    I don’t think prayer should be done in non-religion based schools. I also don’t think putting it in will solve anything. Why put in something that should really start at home or by picking up the book and reading It? I am glad my parents didn’t push religion so that I can choose and think for myself by reading about the religion instead of just following what others believe or what you’re told to believe.

    Perhaps what really needs to be brought into school is logic and reasoning, free-thinking, talks about morality and ethics, philosophy, and rationality. Anyone can read a book and memorise facts, but to understand and think, wonder and question the what, the where and the whys is much more important and rewarding. That was what I loved about some of my teachers. They didn’t just have me follow along in a book. There were discussions and open forums. We weren’t taught the watered down version or forced to just see one side of an issue. We were taught to expand our way of thinking.

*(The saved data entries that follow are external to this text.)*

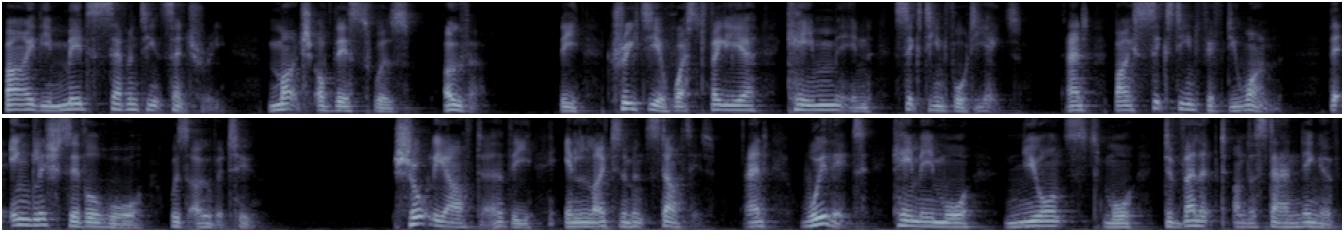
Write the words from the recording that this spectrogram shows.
By the mid 17th century, much of this was over. The Treaty of Westphalia came in 1648, and by 1651, the English Civil War was over too. Shortly after, the Enlightenment started, and with it came a more nuanced, more developed understanding of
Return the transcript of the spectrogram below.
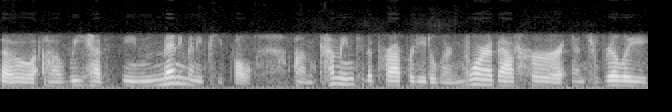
So uh, we have seen many, many people um, coming to the property to learn more about her and to really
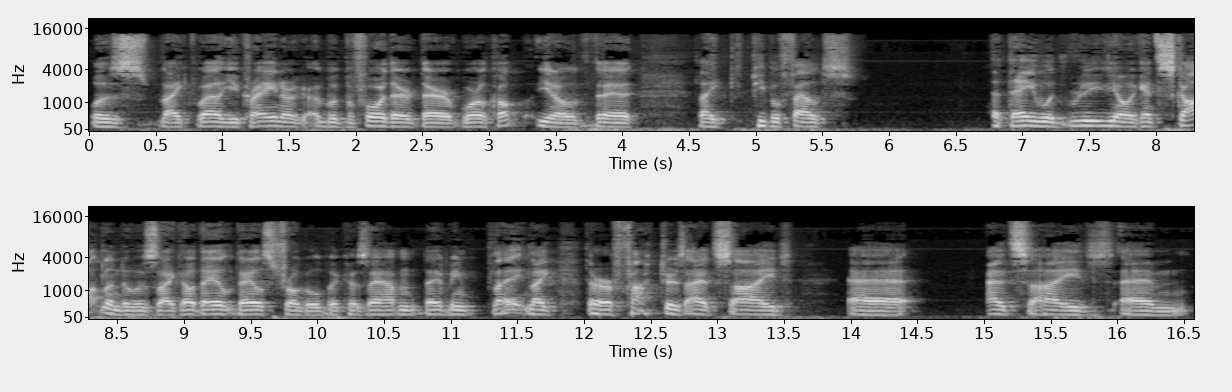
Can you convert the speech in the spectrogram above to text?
was like, well, Ukraine or before their their World Cup, you know, the like people felt that they would really, you know, against Scotland, it was like, oh, they'll they'll struggle because they haven't they've been playing. Like there are factors outside uh, outside um,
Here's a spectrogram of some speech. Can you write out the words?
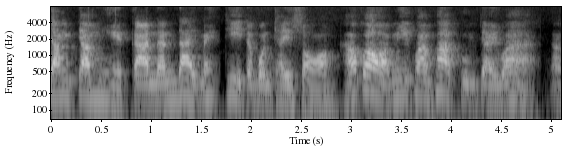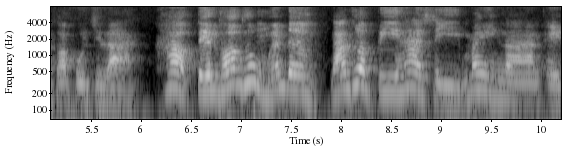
ยังจำเหตุการณ์นั้นได้ไหมที่ตำบลชัยสอเขาก็มีความภาคภูมิใจว่านางทองคูณศิลา ข้าวเต็มท้องทุ่งเหมือนเดิม น้ำท่วมปี 54 ไม่นานเอย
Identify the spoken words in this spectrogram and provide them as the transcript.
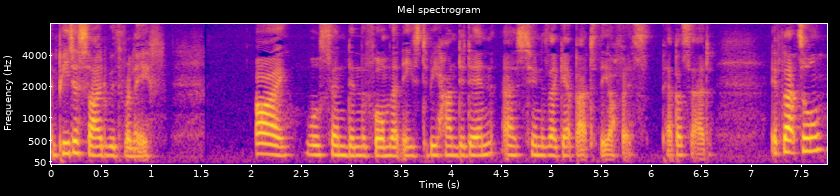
and Peter sighed with relief. I will send in the form that needs to be handed in as soon as I get back to the office, Pepper said. If that's all,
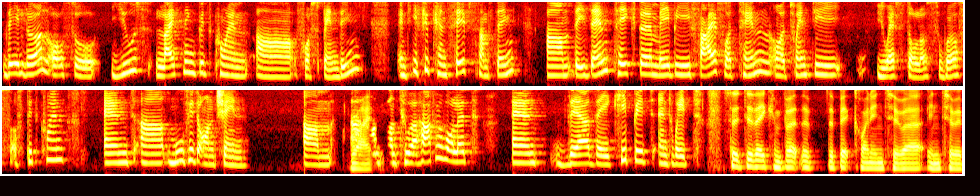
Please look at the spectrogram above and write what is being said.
they learn also use lightning bitcoin uh, for spending. And if you can save something um, they then take the maybe five or ten or twenty US dollars worth of Bitcoin and uh, move it on chain um, right. onto a hardware wallet and there they keep it and wait. So do they convert the, the Bitcoin into a into a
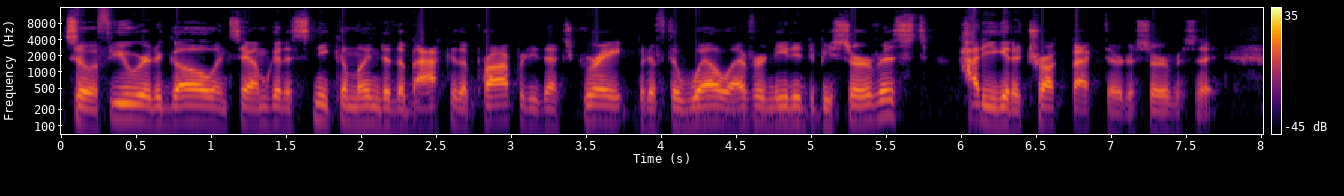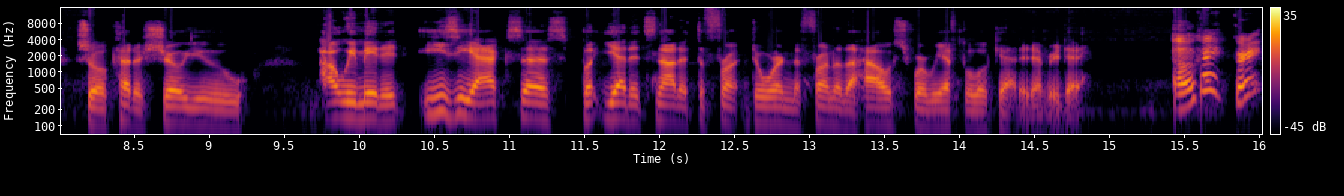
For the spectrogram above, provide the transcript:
So if you were to go and say, I'm going to sneak them into the back of the property, that's great. But if the well ever needed to be serviced, how do you get a truck back there to service it? So I'll kind of show you how we made it easy access, but yet it's not at the front door in the front of the house where we have to look at it every day. Okay, great.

  • We need to ban all forms of prayer in all schools.places of worship exist,this is where people go to Pray.the school, is done to learn.

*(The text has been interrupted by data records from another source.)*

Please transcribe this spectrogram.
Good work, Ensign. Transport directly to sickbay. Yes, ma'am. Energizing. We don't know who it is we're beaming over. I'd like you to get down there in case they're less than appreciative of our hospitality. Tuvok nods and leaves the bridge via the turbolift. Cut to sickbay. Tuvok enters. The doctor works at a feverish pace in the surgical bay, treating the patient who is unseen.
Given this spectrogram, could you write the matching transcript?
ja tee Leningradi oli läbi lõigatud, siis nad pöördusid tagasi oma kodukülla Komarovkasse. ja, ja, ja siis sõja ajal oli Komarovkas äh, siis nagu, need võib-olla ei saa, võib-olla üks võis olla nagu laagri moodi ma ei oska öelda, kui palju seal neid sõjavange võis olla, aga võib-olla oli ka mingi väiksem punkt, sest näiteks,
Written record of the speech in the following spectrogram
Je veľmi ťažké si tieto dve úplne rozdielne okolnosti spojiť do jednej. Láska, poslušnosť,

  • Lola

    This is proselytism. People can pray in the comfort of their homes or go to the numerous churches, temples … There is no need to pray in schools. Why are some religious people so greedy. Freedom of religion is not enough, they have to shove their religions down our throats and impose it everywhere.

  • apple

    i say okay to a moment of silence..people do moments of silence all the time, they did it for 9/11 and that airport did it when they got shot up the week before.. it usually happens at the exact moment the tragedy happened.. so if a crime happened at say 7am this morning, people stop everything for a minute at 7am some special day or the exact date a month/year later.. think or feel whatever and move on.. this can be remembrance, prayer, or just a reflection.. everyone can share in that i think